Task instructions
Reproduce all of the data below without alteration; exclude every picture.

[Collected data]
"""
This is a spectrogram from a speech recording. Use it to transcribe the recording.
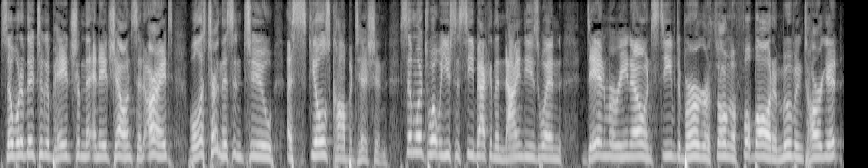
So what if they took a page from the NHL and said, "All right, well let's turn this into a skills competition, similar to what we used to see back in the '90s when Dan Marino and Steve DeBerg are throwing a football at a moving target."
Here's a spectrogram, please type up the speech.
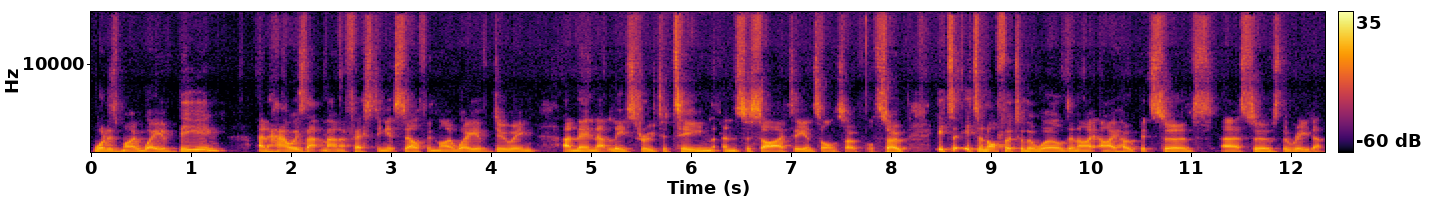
What is my way of being? And how is that manifesting itself in my way of doing? And then that leads through to team and society and so on and so forth. So it's it's an offer to the world, and I, I hope it serves uh, serves the reader.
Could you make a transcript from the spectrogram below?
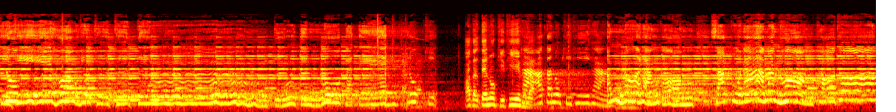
ที่ที่ห้องอยู่ถือถือตึงตึงตินหมูกระเตลูกคิด เอาตั้งแต่นกกี่ทีพุ่นค่ะละเอาตะนุขีทีค่ะ อันนอดังกอง สักกูน้ามันห้องเขาท้อง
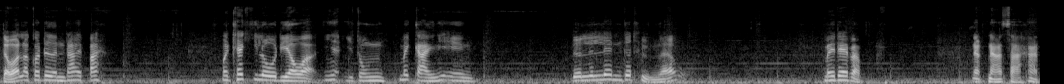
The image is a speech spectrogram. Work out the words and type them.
แต่ว่าเราก็เดินได้ปะ มันแค่กิโลเดียวอะเนี่ยอยู่ตรงไม่ไกลนี่เอง เดินเล่นๆก็ถึงแล้ว ไม่ได้แบบ หนักหนาสาหัส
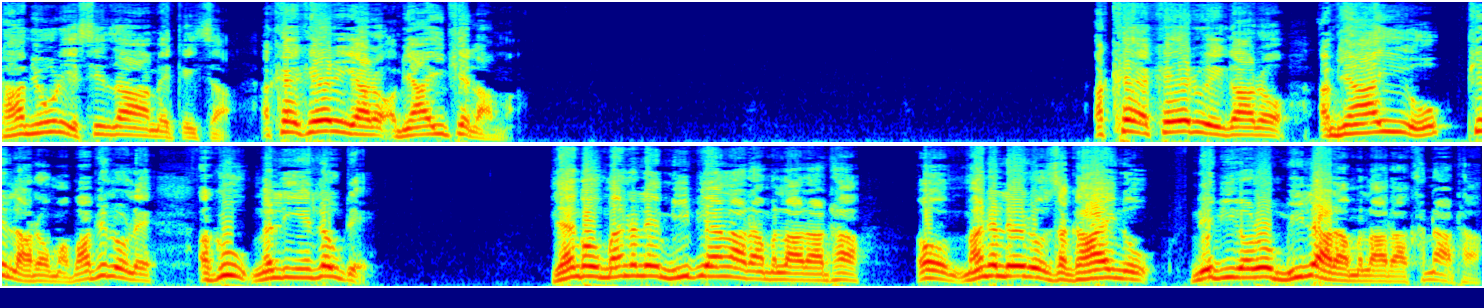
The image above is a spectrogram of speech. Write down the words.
ဒါမျိုးတွေစဉ်းစားရမယ့်ကိစ္စအခက်အခဲတွေကတော့အများကြီးဖြစ်လာမှာအခက်အခဲတွေကတော့အများကြီးကိုဖြစ်လာတော့မှာဘာဖြစ်လို့လဲအခုငလျင်လှုပ်တယ်ရန်ကုန်မန္တလေးမီးပြန်လာတာမလာတာထား ဟုတ်မန္တလေးတို့စကိုင်းတို့နေပြည်တော်တို့မီးလာတာမလာတာခဏထား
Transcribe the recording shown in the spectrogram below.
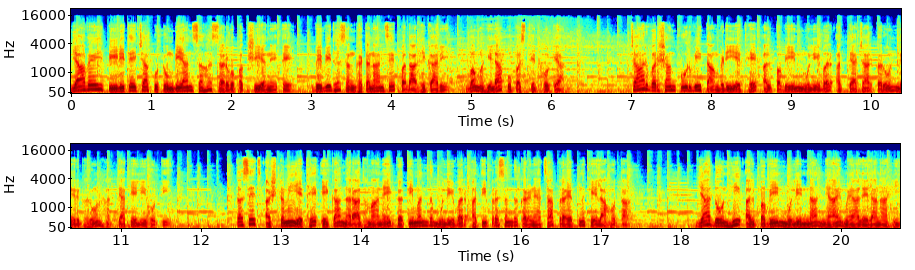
यावेळी पीडितेच्या कुटुंबियांसह सर्वपक्षीय नेते विविध संघटनांचे पदाधिकारी व महिला उपस्थित होत्या. चार वर्षांपूर्वी तांबडी येथे अल्पवयीन मुलीवर अत्याचार करून निर्घरून हत्या केली होती. तसेच अष्टमी येथे एका नराधमाने गतिमंद मुलीवर अतिप्रसंग करण्याचा प्रयत्न केला होता. या दोन्ही अल्पवयीन मुलींना न्याय मिळालेला नाही.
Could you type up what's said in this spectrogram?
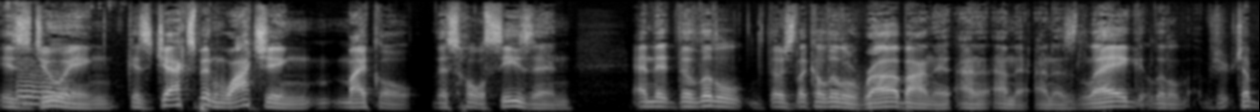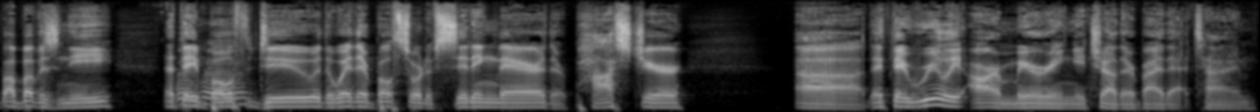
is doing. Because Jack's been watching Michael this whole season, and the, the little there's like a little rub on the on, on, the, on his leg, a little above his knee that they both do. The way they're both sort of sitting there, their posture, uh, that they really are mirroring each other by that time.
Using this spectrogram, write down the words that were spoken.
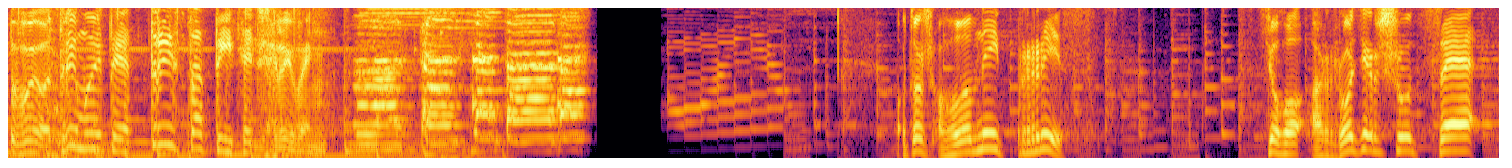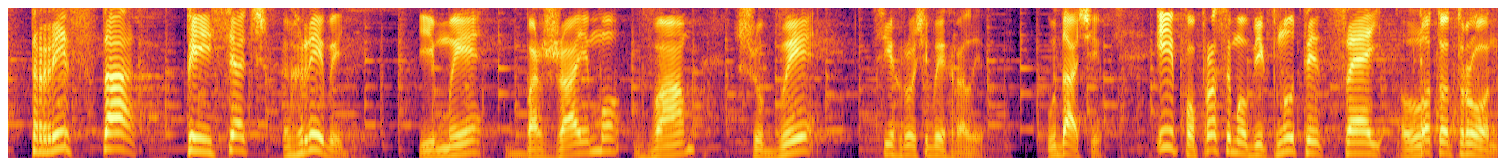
Ви отримуєте 300 тисяч гривень. Отож, головний приз цього розіграшу це 300 тисяч гривень. І ми бажаємо вам, щоб ви ці гроші виграли. Удачі! І попросимо вікнути цей лототрон.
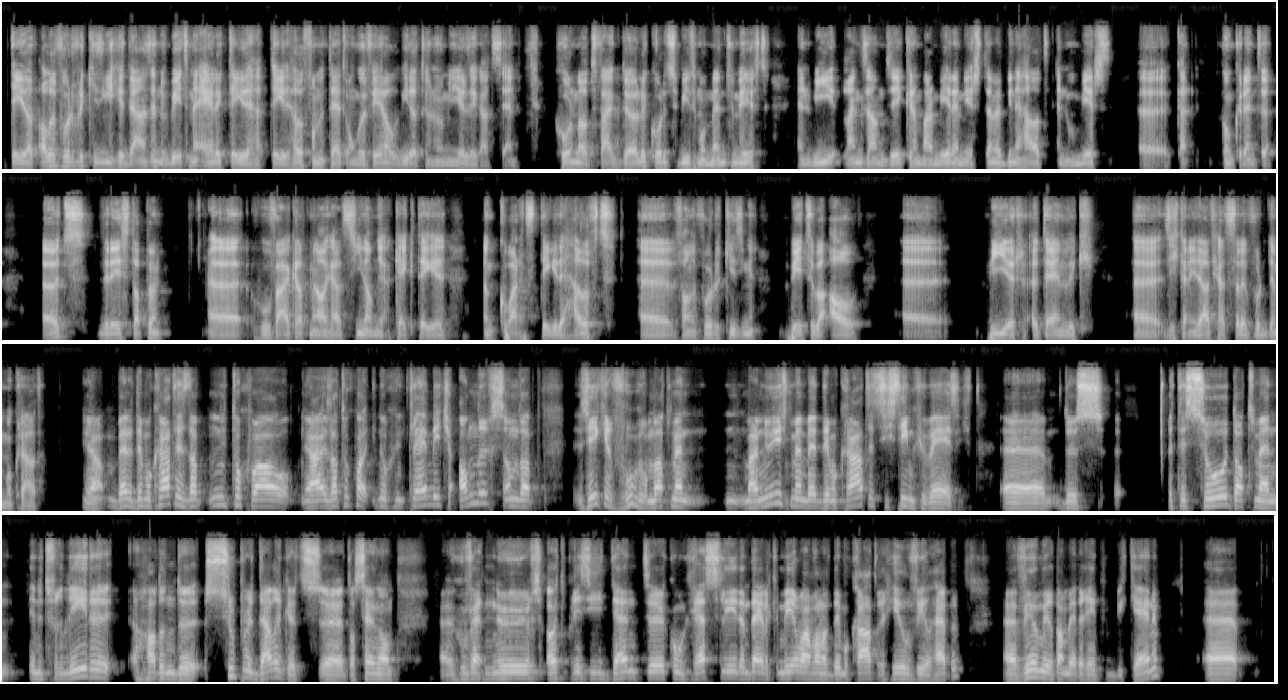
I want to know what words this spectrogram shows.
tegen dat alle voorverkiezingen gedaan zijn, weet men eigenlijk tegen de, tegen de helft van de tijd ongeveer al wie dat de genomineerde gaat zijn. Gewoon omdat het vaak duidelijk wordt wie het momentum heeft en wie langzaam zeker maar meer en meer stemmen binnenhaalt en hoe meer uh, concurrenten uit de race stappen, uh, hoe vaker dat men al gaat zien dan, ja, kijk, tegen een kwart, tegen de helft uh, van de voorverkiezingen weten we al wie er uiteindelijk zich kandidaat gaat stellen voor de Democraten. Ja, bij de Democraten is dat nu toch wel, ja, is dat toch wel nog een klein beetje anders, omdat, zeker vroeger, omdat men, maar nu heeft men bij de Democraten het systeem gewijzigd. dus het is zo dat men in het verleden hadden de superdelegates, dat zijn dan uh, gouverneurs, oud-presidenten, congresleden en dergelijke meer, waarvan de Democraten er heel veel hebben. Uh, veel meer dan bij de Republikeinen.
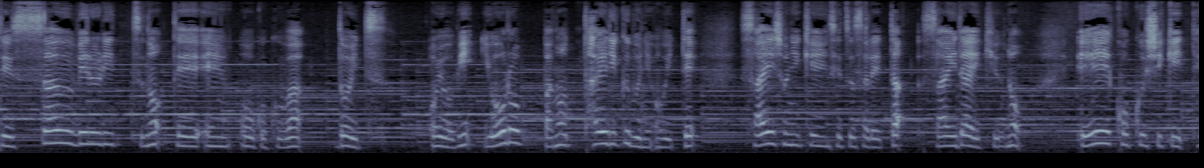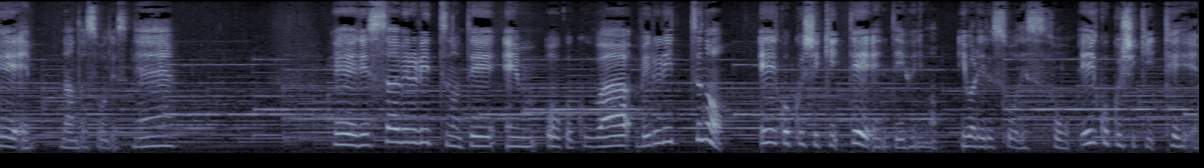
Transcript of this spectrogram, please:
デッサウ・ベルリッツの庭園王国はドイツおよびヨーロッパの大陸部において最初に建設された最大級の英国式庭園なんだそうですね。えー、レッサーベルリッツの庭園王国はベルリッツの英国式庭園っていうふうにも言われるそうです。そう。英国式庭園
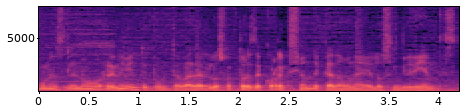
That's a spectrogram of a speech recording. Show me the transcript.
pones el nuevo rendimiento y te va a dar los factores de corrección de cada uno de los ingredientes.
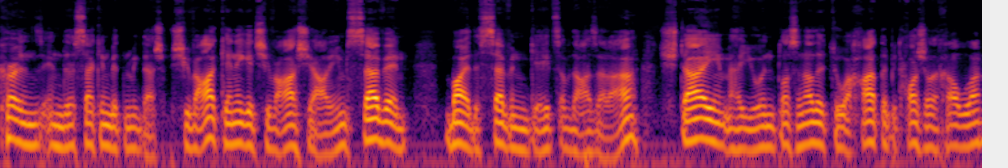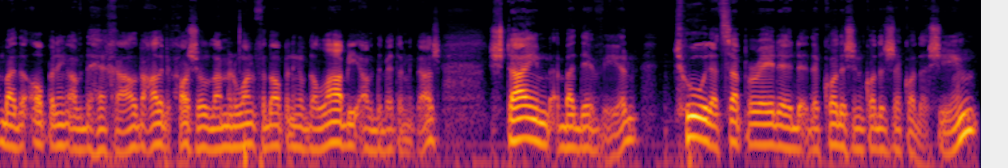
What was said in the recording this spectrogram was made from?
curtains in the second bit mikdash. שבעה כנגד שבעה שערים, seven by the seven gates of the Azara. Shtayim hayun plus another two. Achat lepitcho shel one by the opening of the hechal. V'achat lepitcho shel and one for the opening of the lobby of the Beit Hamikdash. Shtayim badevir. Two that separated the Kodesh and Kodesh Kodashim.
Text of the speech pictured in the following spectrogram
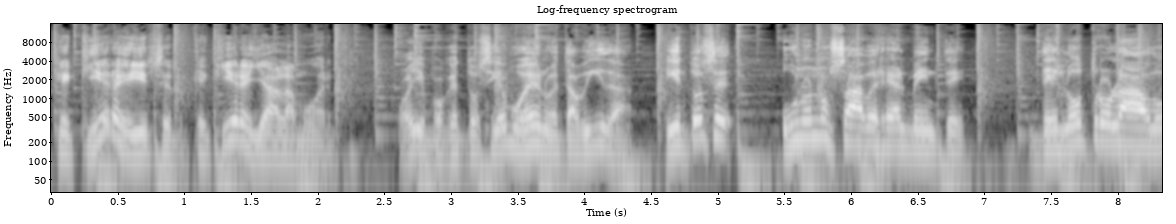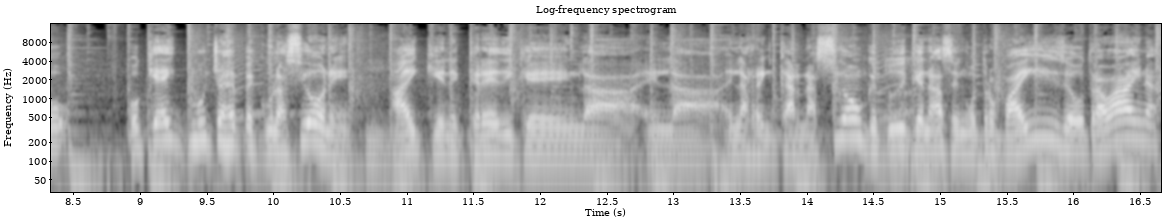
que quiere irse, que quiere ya la muerte. Oye, porque esto sí es bueno, esta vida. Y entonces uno no sabe realmente del otro lado, porque hay muchas especulaciones. Mm. Hay quienes creen que en la, en, la, en la reencarnación, que tú dices que nace en otro país, de otra vaina,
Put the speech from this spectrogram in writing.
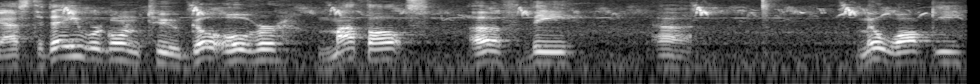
Guys, today we're going to go over my thoughts of the uh, Milwaukee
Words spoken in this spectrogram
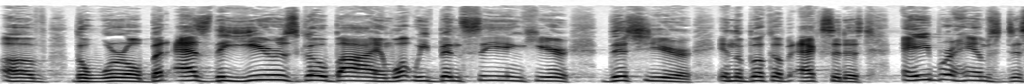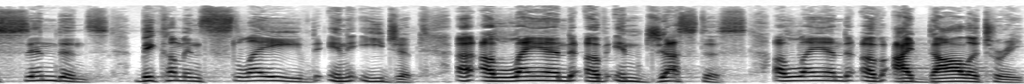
of the world. But as the years go by, and what we've been seeing here this year in the book of Exodus, Abraham's descendants become enslaved in Egypt, a, a land of injustice, a land of idolatry.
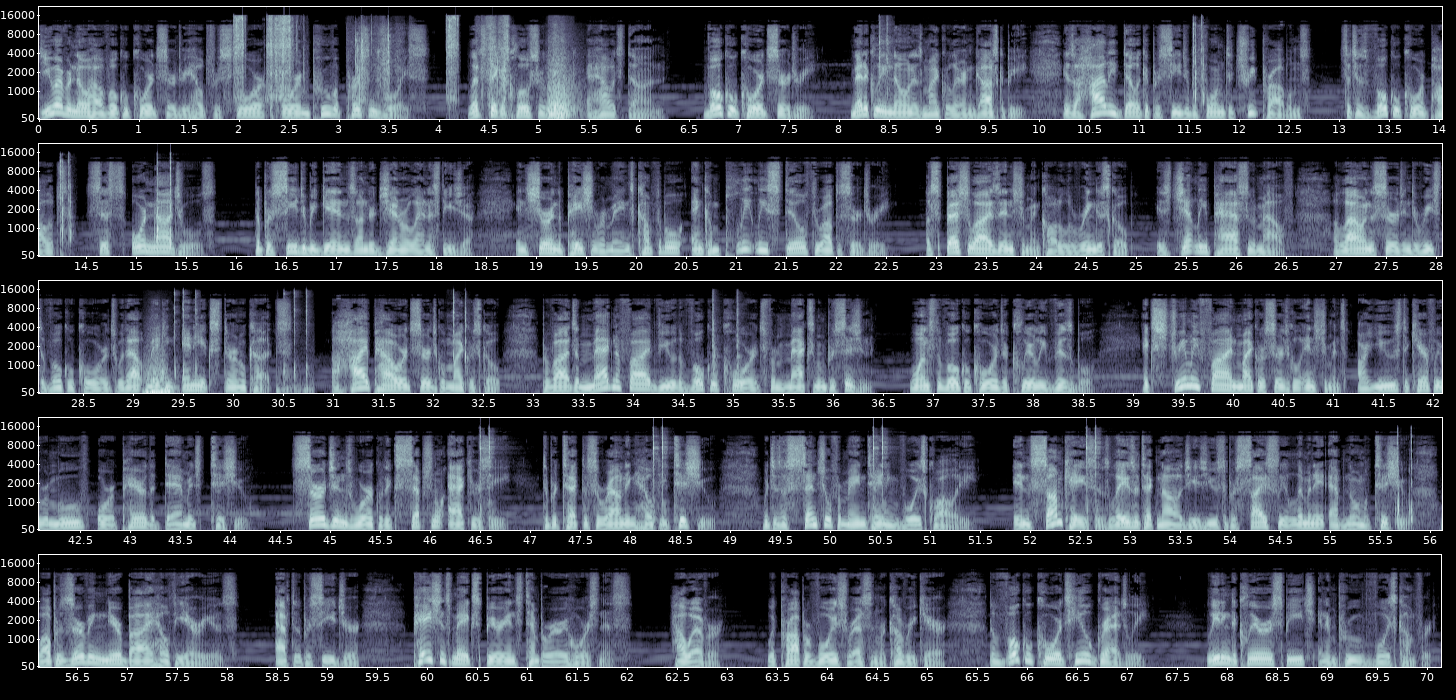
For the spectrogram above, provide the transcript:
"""
Solution to the problem
This is a spectrogram from a speech recording. Use it to transcribe the recording.
So what if they took a page from the NHL and said, "All right, well let's turn this into a skills competition, similar to what we used to see back in the '90s when Dan Marino and Steve DeBerg are throwing a football at a moving target."
Here's a spectrogram, please type up the speech.
What is my way of being? And how is that manifesting itself in my way of doing? And then that leads through to team and society and so on and so forth. So it's it's an offer to the world, and I, I hope it serves uh, serves the reader.
Could you make a transcript from the spectrogram below?
ที่ที่ห้องอยู่ถือถือตึงตึงตินหมูกระเตลูกคิด เอาตั้งแต่นกกี่ทีพุ่นค่ะละเอาตะนุขีทีค่ะ อันนอดังกอง สักกูน้ามันห้องเขาท้อง
The image is a speech spectrogram. Work out the words and type them.
แต่ว่าเราก็เดินได้ปะ มันแค่กิโลเดียวอะเนี่ยอยู่ตรงไม่ไกลนี่เอง เดินเล่นๆก็ถึงแล้ว ไม่ได้แบบ หนักหนาสาหัส
The image above is a spectrogram of speech. Write down the words.
ဒါမျိုးတွေစဉ်းစားရမယ့်ကိစ္စအခက်အခဲတွေကတော့အများကြီးဖြစ်လာမှာအခက်အခဲတွေကတော့အများကြီးကိုဖြစ်လာတော့မှာဘာဖြစ်လို့လဲအခုငလျင်လှုပ်တယ်ရန်ကုန်မန္တလေးမီးပြန်လာတာမလာတာထား ဟုတ်မန္တလေးတို့စကိုင်းတို့နေပြည်တော်တို့မီးလာတာမလာတာခဏထား
Transcribe the recording shown in the spectrogram below.
यावेळी पीडितेच्या कुटुंबियांसह सर्वपक्षीय नेते विविध संघटनांचे पदाधिकारी व महिला उपस्थित होत्या. चार वर्षांपूर्वी तांबडी येथे अल्पवयीन मुलीवर अत्याचार करून निर्घरून हत्या केली होती. तसेच अष्टमी येथे एका नराधमाने गतिमंद मुलीवर अतिप्रसंग करण्याचा प्रयत्न केला होता. या दोन्ही अल्पवयीन मुलींना न्याय मिळालेला नाही.
Could you type up what's said in this spectrogram?
is doing. Because Jack's been watching Michael this whole season, and the, the little there's like a little rub on the on, on, the, on his leg, a little above his knee that they both do. The way they're both sort of sitting there, their posture, uh, that they really are mirroring each other by that time.
Using this spectrogram, write down the words that were spoken.
Ви отримуєте 300 тисяч гривень. Отож, головний приз цього розіграшу це 300 тисяч гривень. І ми бажаємо вам, щоб ви ці гроші виграли. Удачі! І попросимо вікнути цей лототрон.
I want to know what words this spectrogram shows.
tegen dat alle voorverkiezingen gedaan zijn, weet men eigenlijk tegen de, tegen de helft van de tijd ongeveer al wie dat de genomineerde gaat zijn. Gewoon omdat het vaak duidelijk wordt wie het momentum heeft en wie langzaam zeker maar meer en meer stemmen binnenhaalt en hoe meer uh, concurrenten uit de race stappen, uh, hoe vaker dat men al gaat zien dan, ja, kijk, tegen een kwart, tegen de helft uh, van de voorverkiezingen weten we al wie er uiteindelijk zich kandidaat gaat stellen voor de Democraten. Ja, bij de Democraten is dat nu toch wel, ja, is dat toch wel nog een klein beetje anders, omdat, zeker vroeger, omdat men, maar nu heeft men bij de Democraten het systeem gewijzigd. dus het is zo dat men in het verleden hadden de superdelegates, dat zijn dan uh, gouverneurs, oud-presidenten, congresleden en dergelijke meer, waarvan de Democraten er heel veel hebben. Uh, veel meer dan bij de Republikeinen.
Transcript of this spectrogram, please:
デッサウ・ベルリッツの庭園王国はドイツおよびヨーロッパの大陸部において最初に建設された最大級の英国式庭園なんだそうですね。えー、レッサーベルリッツの庭園王国はベルリッツの英国式庭園っていうふうにも言われるそうです。そう。英国式庭園
That's a spectrogram of a speech recording. Show me the transcript.
pones el nuevo rendimiento y te va a dar los factores de corrección de cada uno de los ingredientes.
What was said in the recording this spectrogram was made from?
curtains in the second bit mikdash. שבעה כנגד שבעה שערים, seven by the seven gates of the Azara. Shtayim hayun plus another two. Achat lepitcho shel one by the opening of the hechal. V'achat lepitcho shel and one for the opening of the lobby of the Beit Hamikdash. Shtayim badevir. Two that separated the Kodesh and Kodesh Kodashim.
Text of the speech pictured in the following spectrogram
que quiere irse, que quiere ya la muerte. Oye, porque esto sí es bueno, esta vida. Y entonces uno no sabe realmente del otro lado, porque hay muchas especulaciones. Mm. Hay quienes creen que en la, en, la, en la reencarnación, que tú dices que nace en otro país, de otra vaina,
Put the speech from this spectrogram in writing.
Guys, today we're going to go over my thoughts of the uh, Milwaukee
Words spoken in this spectrogram
of the world. But as the years go by, and what we've been seeing here this year in the book of Exodus, Abraham's descendants become enslaved in Egypt, a, a land of injustice, a land of idolatry.
For the spectrogram above, provide the transcript:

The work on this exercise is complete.